## Problem to work on
Every entry is to be set down a second time, precisely as written.

[[ Information open ]]

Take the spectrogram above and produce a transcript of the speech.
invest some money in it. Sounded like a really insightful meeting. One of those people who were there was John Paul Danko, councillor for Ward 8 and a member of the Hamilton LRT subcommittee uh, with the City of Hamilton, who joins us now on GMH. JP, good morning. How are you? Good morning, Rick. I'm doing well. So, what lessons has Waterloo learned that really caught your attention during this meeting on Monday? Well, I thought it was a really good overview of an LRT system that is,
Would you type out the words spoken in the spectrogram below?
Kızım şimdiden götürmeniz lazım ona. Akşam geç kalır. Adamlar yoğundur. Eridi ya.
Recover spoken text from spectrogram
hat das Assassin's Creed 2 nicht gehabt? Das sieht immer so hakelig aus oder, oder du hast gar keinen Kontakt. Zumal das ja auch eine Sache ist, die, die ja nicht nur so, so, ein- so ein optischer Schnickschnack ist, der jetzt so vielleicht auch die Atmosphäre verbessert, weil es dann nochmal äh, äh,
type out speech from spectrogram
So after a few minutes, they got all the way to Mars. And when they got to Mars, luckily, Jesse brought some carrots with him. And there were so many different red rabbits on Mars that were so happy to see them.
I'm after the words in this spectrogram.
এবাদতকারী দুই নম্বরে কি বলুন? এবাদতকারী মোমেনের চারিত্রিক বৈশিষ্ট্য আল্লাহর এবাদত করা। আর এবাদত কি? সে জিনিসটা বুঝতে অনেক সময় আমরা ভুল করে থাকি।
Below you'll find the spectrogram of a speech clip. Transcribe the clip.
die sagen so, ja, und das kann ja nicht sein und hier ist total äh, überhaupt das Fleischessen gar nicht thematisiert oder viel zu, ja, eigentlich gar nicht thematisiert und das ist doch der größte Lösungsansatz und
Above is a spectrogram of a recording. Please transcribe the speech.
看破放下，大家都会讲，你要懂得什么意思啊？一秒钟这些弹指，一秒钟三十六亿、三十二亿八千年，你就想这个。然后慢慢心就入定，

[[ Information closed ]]

## Result for this exercise
Take the spectrogram above and produce a transcript of the speech.
invest some money in it. Sounded like a really insightful meeting. One of those people who were there was John Paul Danko, councillor for Ward 8 and a member of the Hamilton LRT subcommittee uh, with the City of Hamilton, who joins us now on GMH. JP, good morning. How are you? Good morning, Rick. I'm doing well. So, what lessons has Waterloo learned that really caught your attention during this meeting on Monday? Well, I thought it was a really good overview of an LRT system that is,
Would you type out the words spoken in the spectrogram below?
Kızım şimdiden götürmeniz lazım ona. Akşam geç kalır. Adamlar yoğundur. Eridi ya.
Recover spoken text from spectrogram
hat das Assassin's Creed 2 nicht gehabt? Das sieht immer so hakelig aus oder, oder du hast gar keinen Kontakt. Zumal das ja auch eine Sache ist, die, die ja nicht nur so, so, ein- so ein optischer Schnickschnack ist, der jetzt so vielleicht auch die Atmosphäre verbessert, weil es dann nochmal äh, äh,
type out speech from spectrogram
So after a few minutes, they got all the way to Mars. And when they got to Mars, luckily, Jesse brought some carrots with him. And there were so many different red rabbits on Mars that were so happy to see them.
I'm after the words in this spectrogram.
এবাদতকারী দুই নম্বরে কি বলুন? এবাদতকারী মোমেনের চারিত্রিক বৈশিষ্ট্য আল্লাহর এবাদত করা। আর এবাদত কি? সে জিনিসটা বুঝতে অনেক সময় আমরা ভুল করে থাকি।
Below you'll find the spectrogram of a speech clip. Transcribe the clip.
die sagen so, ja, und das kann ja nicht sein und hier ist total äh, überhaupt das Fleischessen gar nicht thematisiert oder viel zu, ja, eigentlich gar nicht thematisiert und das ist doch der größte Lösungsansatz und
Above is a spectrogram of a recording. Please transcribe the speech.
看破放下，大家都会讲，你要懂得什么意思啊？一秒钟这些弹指，一秒钟三十六亿、三十二亿八千年，你就想这个。然后慢慢心就入定，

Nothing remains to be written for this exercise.